The records Block Start
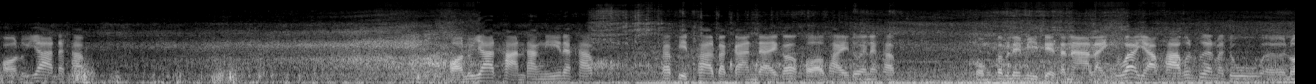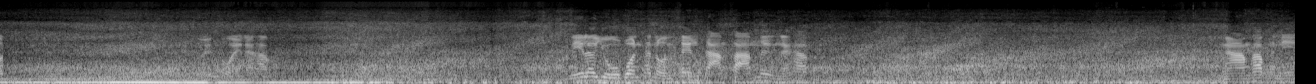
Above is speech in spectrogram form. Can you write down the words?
ขออนุญาตนะครับ ขออนุญาตผ่านทางนี้นะครับ ถ้าผิดพลาดประการใดก็ขออภัยด้วยนะครับ ผมก็ไม่ได้มีเจตนาอะไรคือว่าอยากพาเพื่อนๆมาดูรถสวยๆนะครับวันนี้เราอยู่บนถนนเส้น 331 นะครับ งามครับอันนี้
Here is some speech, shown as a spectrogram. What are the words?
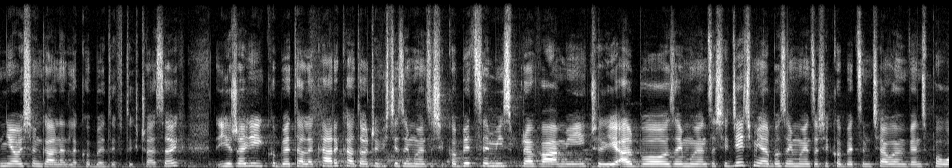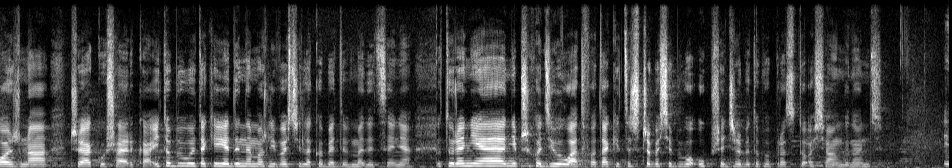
nieosiągalne dla kobiety w tych czasach. Jeżeli kobieta lekarka, to oczywiście zajmująca się kobiecymi sprawami, czyli albo zajmująca się dziećmi, albo zajmująca się kobiecym ciałem, więc położna czy akuszerka. I to były takie jedyne możliwości dla kobiety w medycynie, które nie, nie przychodziły łatwo, tak? I też trzeba się było uprzeć, żeby to po prostu osiągnąć. Y,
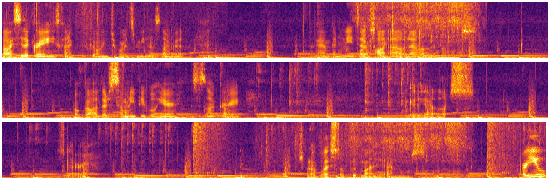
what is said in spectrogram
Oh, I see the gray. He's kind of going towards me. That's not good. Okay, I'm gonna need to pot out now. Oh god, there's so many people here. This is not great. Okay, yeah, that's scary. Just gonna buy stuff with my M's. Are you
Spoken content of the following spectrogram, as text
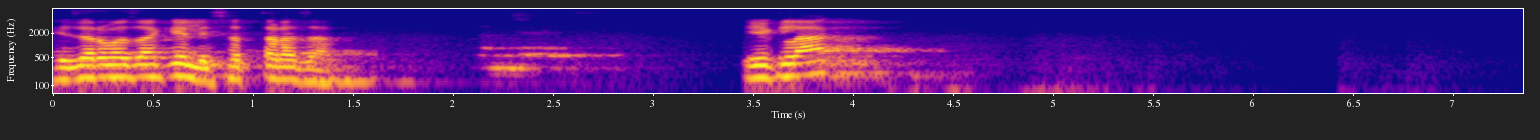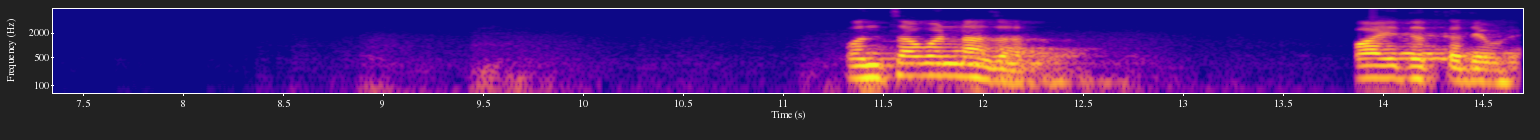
हे जर वजा केले सत्तर हजार. एक लाख? पंचावन्न हजार. पहा येतात का तेवढे?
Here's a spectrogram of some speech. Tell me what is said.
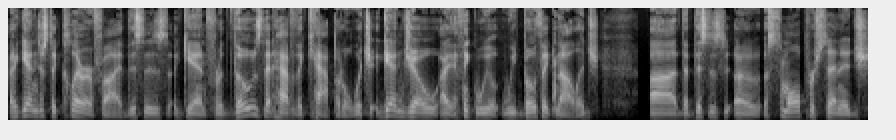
again, just to clarify, this is again for those that have the capital, which again, Joe, I think we we both acknowledge uh, that this is a, a small percentage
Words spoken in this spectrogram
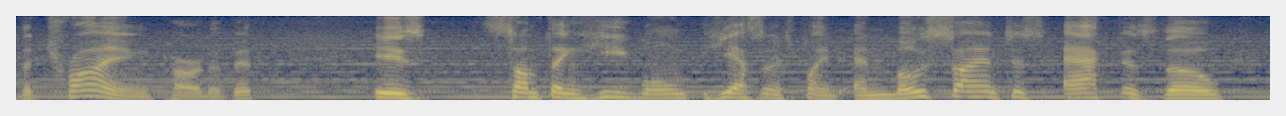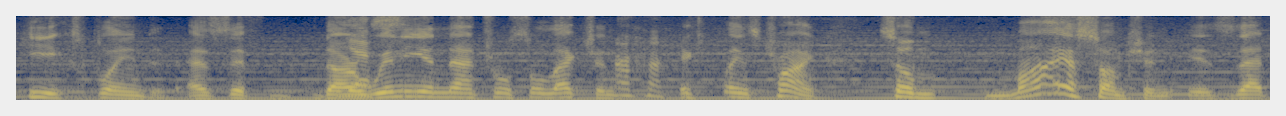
the trying part of it, is something he won't he hasn't explained and most scientists act as though he explained it as if darwinian natural selection Uh-huh. explains trying. So my assumption is that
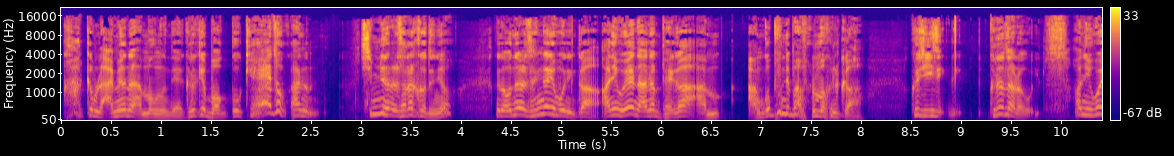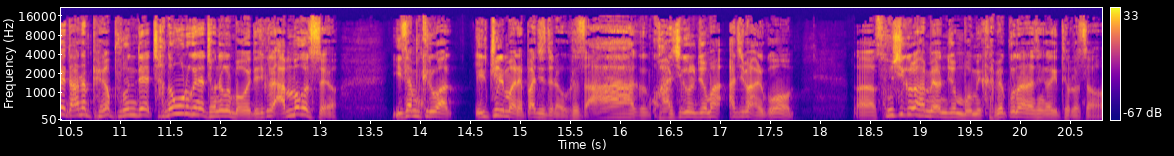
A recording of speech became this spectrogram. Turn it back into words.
가끔 라면은 안 먹는데 그렇게 먹고 계속 한 10년을 살았거든요. 근데 어느 날 생각해 보니까 아니 왜 나는 배가 안, 안 고픈데 밥을 먹을까? 그지 그러더라고. 아니 왜 나는 배가 부른데 자동으로 그냥 저녁을 먹어야 되지? 그래 안 먹었어요. 2, 3kg가 일주일 만에 빠지더라고. 그래서 아, 그 과식을 좀 하지 말고 아, 소식을 하면 좀 몸이 가볍구나라는 생각이 들어서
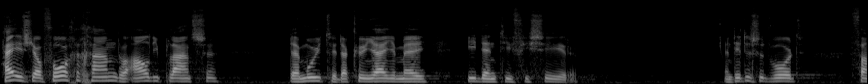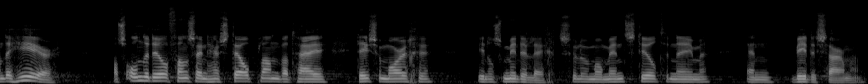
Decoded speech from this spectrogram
Hij is jou voorgegaan door al die plaatsen der moeite. Daar kun jij je mee identificeren. En dit is het woord van de Heer als onderdeel van zijn herstelplan wat hij deze morgen in ons midden legt. Zullen we een moment stil te nemen en bidden samen.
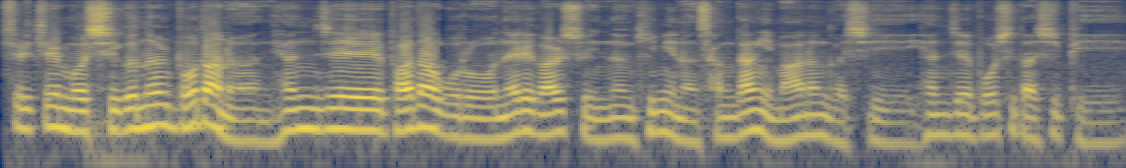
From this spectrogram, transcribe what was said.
실제 뭐 시그널보다는 현재 바닥으로 내려갈 수 있는 기미는 상당히 많은 것이 현재 보시다시피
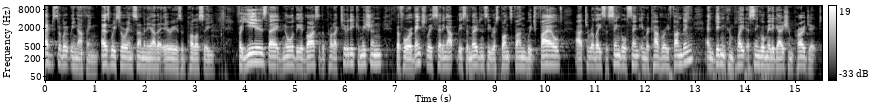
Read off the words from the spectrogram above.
Absolutely nothing, as we saw in so many other areas of policy. For years, they ignored the advice of the Productivity Commission before eventually setting up this emergency response fund, which failed uh, to release a single cent in recovery funding and didn't complete a single mitigation project.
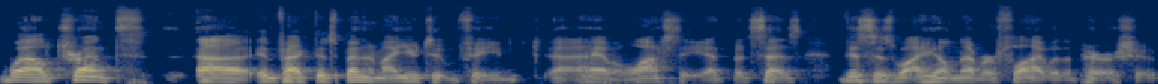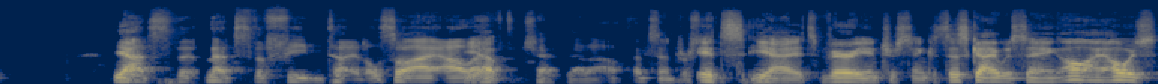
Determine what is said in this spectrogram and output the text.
Well, Trent, uh, in fact, it's been in my YouTube feed. Uh, I haven't watched it yet, but says this is why he'll never fly with a parachute. Yeah. that's the that's the feed title. So I, I'll Yep. have to check that out. That's interesting. It's yeah, it's very interesting because this guy was saying, "Oh, I always,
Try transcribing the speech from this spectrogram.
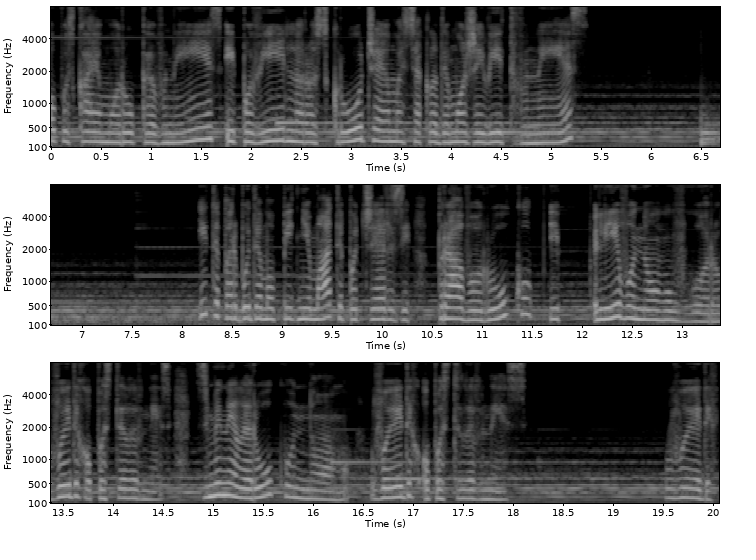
Опускаємо руки вниз і повільно розкручуємося, кладемо живіт вниз. І тепер будемо піднімати по черзі праву руку і ліву ногу вгору. Видих опустили вниз. Змінили руку, ногу. Видих опустили вниз. Видих.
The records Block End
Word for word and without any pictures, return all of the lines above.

Above is speech in spectrogram form. Can you write down the words?
ขออนุญาตนะครับ ขออนุญาตผ่านทางนี้นะครับ ถ้าผิดพลาดประการใดก็ขออภัยด้วยนะครับ ผมก็ไม่ได้มีเจตนาอะไรคือว่าอยากพาเพื่อนๆมาดูรถสวยๆนะครับวันนี้เราอยู่บนถนนเส้น 331 นะครับ งามครับอันนี้
Here is some speech, shown as a spectrogram. What are the words?
nieosiągalne dla kobiety w tych czasach. Jeżeli kobieta lekarka, to oczywiście zajmująca się kobiecymi sprawami, czyli albo zajmująca się dziećmi, albo zajmująca się kobiecym ciałem, więc położna czy akuszerka. I to były takie jedyne możliwości dla kobiety w medycynie, które nie, nie przychodziły łatwo, tak? I też trzeba się było uprzeć, żeby to po prostu osiągnąć. Y,
what is said in spectrogram
Oh, I see the gray. He's kind of going towards me. That's not good. Okay, I'm gonna need to pot out now. Oh god, there's so many people here. This is not great. Okay, yeah, that's scary. Just gonna buy stuff with my M's. Are you
Spoken content of the following spectrogram, as text
हे जर वजा केले सत्तर हजार. एक लाख? पंचावन्न हजार. पहा येतात का तेवढे?
Here's a spectrogram of some speech. Tell me what is said.
again, just to clarify, this is again for those that have the capital, which again, Joe, I think we we both acknowledge uh, that this is a, a small percentage
Words spoken in this spectrogram
the trying part of it, is something he won't he hasn't explained and most scientists act as though he explained it as if darwinian natural selection Uh-huh. explains trying. So my assumption is that
A recording of speech became this spectrogram. Turn it back into words.
가끔 라면은 안 먹는데 그렇게 먹고 계속 한 10년을 살았거든요. 근데 어느 날 생각해 보니까 아니 왜 나는 배가 안, 안 고픈데 밥을 먹을까? 그지 그러더라고. 아니 왜 나는 배가 부른데 자동으로 그냥 저녁을 먹어야 되지? 그래 안 먹었어요. 2, 3kg가 일주일 만에 빠지더라고. 그래서 아, 그 과식을 좀 하지 말고 아, 소식을 하면 좀 몸이 가볍구나라는 생각이 들어서
Decoded speech from this spectrogram
Hij is jou voorgegaan door al die plaatsen der moeite. Daar kun jij je mee identificeren. En dit is het woord van de Heer als onderdeel van zijn herstelplan wat hij deze morgen in ons midden legt. Zullen we een moment stil te nemen en bidden samen.
From this spectrogram, transcribe what was said.
실제 뭐 시그널보다는 현재 바닥으로 내려갈 수 있는 기미는 상당히 많은 것이 현재 보시다시피
Read off the words from the spectrogram above.
Absolutely nothing, as we saw in so many other areas of policy. For years, they ignored the advice of the Productivity Commission before eventually setting up this emergency response fund, which failed uh, to release a single cent in recovery funding and didn't complete a single mitigation project.
Determine what is said in this spectrogram and output the text.
Well, Trent, uh, in fact, it's been in my YouTube feed. Uh, I haven't watched it yet, but says this is why he'll never fly with a parachute. Yeah. that's the that's the feed title. So I, I'll Yep. have to check that out. That's interesting. It's yeah, it's very interesting because this guy was saying, "Oh, I always,
Try transcribing the speech from this spectrogram.
Опускаємо руки вниз і повільно розкручуємося, кладемо живіт вниз. І тепер будемо піднімати по черзі праву руку і ліву ногу вгору. Видих опустили вниз. Змінили руку, ногу. Видих опустили вниз. Видих.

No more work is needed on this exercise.